Dataset: Begin

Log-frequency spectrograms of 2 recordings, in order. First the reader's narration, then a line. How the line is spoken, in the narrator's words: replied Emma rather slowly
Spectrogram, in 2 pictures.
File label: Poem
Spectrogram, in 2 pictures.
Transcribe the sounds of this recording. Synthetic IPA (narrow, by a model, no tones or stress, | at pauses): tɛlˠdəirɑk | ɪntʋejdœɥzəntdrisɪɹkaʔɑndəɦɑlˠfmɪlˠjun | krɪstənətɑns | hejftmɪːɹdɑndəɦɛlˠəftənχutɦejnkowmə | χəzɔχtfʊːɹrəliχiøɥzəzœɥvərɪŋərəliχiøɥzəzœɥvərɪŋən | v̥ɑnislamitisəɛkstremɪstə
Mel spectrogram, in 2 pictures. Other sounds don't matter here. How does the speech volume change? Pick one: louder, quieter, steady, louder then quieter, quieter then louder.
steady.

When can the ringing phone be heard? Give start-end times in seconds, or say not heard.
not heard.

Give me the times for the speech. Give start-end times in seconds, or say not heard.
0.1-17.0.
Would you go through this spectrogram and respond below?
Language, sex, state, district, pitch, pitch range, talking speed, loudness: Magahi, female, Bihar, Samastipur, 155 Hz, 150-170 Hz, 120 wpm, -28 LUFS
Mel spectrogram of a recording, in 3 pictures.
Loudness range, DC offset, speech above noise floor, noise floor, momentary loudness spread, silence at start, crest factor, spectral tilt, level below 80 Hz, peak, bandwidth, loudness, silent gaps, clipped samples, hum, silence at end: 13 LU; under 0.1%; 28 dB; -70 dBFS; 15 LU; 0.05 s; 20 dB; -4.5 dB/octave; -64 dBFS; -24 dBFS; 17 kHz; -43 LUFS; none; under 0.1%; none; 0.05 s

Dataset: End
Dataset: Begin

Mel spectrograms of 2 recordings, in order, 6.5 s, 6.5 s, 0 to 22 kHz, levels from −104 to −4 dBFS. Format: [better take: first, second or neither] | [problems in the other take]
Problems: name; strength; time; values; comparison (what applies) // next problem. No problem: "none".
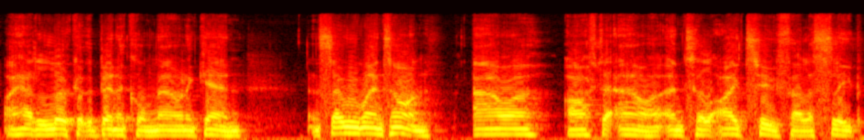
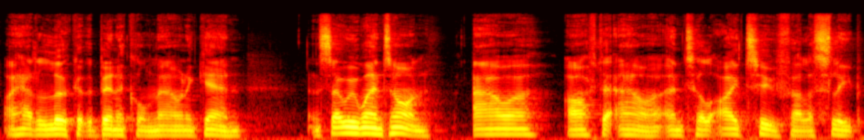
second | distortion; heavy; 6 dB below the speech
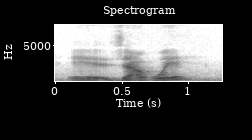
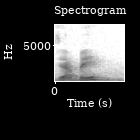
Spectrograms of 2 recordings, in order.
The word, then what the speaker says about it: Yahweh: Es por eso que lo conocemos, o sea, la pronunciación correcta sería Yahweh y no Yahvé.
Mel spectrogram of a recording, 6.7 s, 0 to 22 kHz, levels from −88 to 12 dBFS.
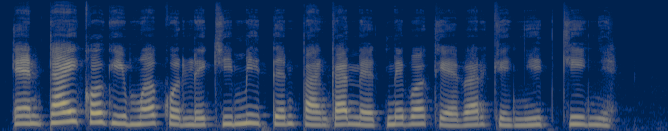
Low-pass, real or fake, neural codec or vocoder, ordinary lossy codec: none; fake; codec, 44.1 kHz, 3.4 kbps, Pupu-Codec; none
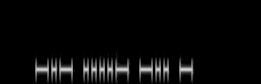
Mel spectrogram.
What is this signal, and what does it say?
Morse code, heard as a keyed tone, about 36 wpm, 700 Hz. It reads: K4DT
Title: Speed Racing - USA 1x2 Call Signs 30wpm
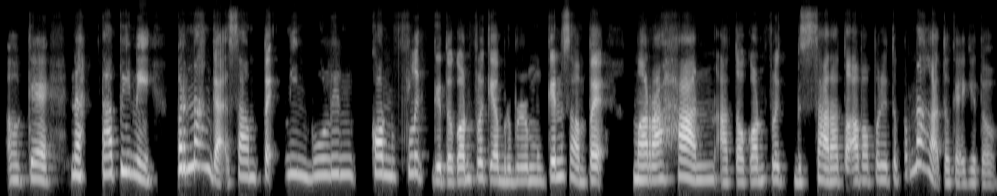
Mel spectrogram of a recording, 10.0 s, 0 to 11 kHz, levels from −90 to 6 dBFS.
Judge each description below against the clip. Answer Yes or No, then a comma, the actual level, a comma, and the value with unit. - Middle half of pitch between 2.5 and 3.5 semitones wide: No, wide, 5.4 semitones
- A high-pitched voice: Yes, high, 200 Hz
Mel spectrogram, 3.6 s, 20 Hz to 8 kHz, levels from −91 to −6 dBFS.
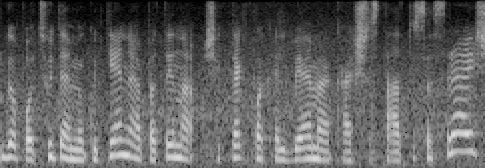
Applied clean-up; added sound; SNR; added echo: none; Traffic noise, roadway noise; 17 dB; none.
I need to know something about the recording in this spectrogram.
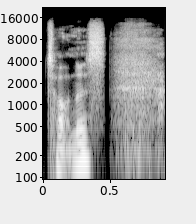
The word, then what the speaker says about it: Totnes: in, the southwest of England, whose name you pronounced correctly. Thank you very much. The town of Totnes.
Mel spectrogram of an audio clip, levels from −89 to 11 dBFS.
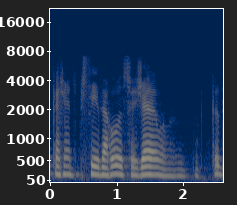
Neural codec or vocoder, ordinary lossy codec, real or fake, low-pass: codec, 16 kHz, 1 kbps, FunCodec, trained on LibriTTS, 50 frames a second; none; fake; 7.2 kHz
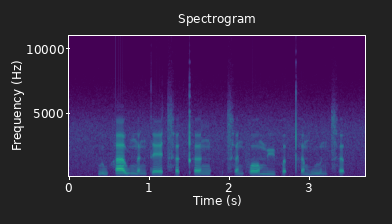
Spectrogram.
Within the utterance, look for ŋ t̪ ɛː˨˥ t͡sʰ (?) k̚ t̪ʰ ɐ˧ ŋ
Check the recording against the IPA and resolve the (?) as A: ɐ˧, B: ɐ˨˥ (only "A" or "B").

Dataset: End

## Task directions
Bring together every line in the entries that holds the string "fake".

## Expected output
Low-pass, real or fake, neural codec or vocoder, ordinary lossy codec: none; fake; codec, 44.1 kHz, 3.4 kbps, Pupu-Codec; none
Neural codec or vocoder, ordinary lossy codec, real or fake, low-pass: codec, 16 kHz, 1 kbps, FunCodec, trained on LibriTTS, 50 frames a second; none; fake; 7.2 kHz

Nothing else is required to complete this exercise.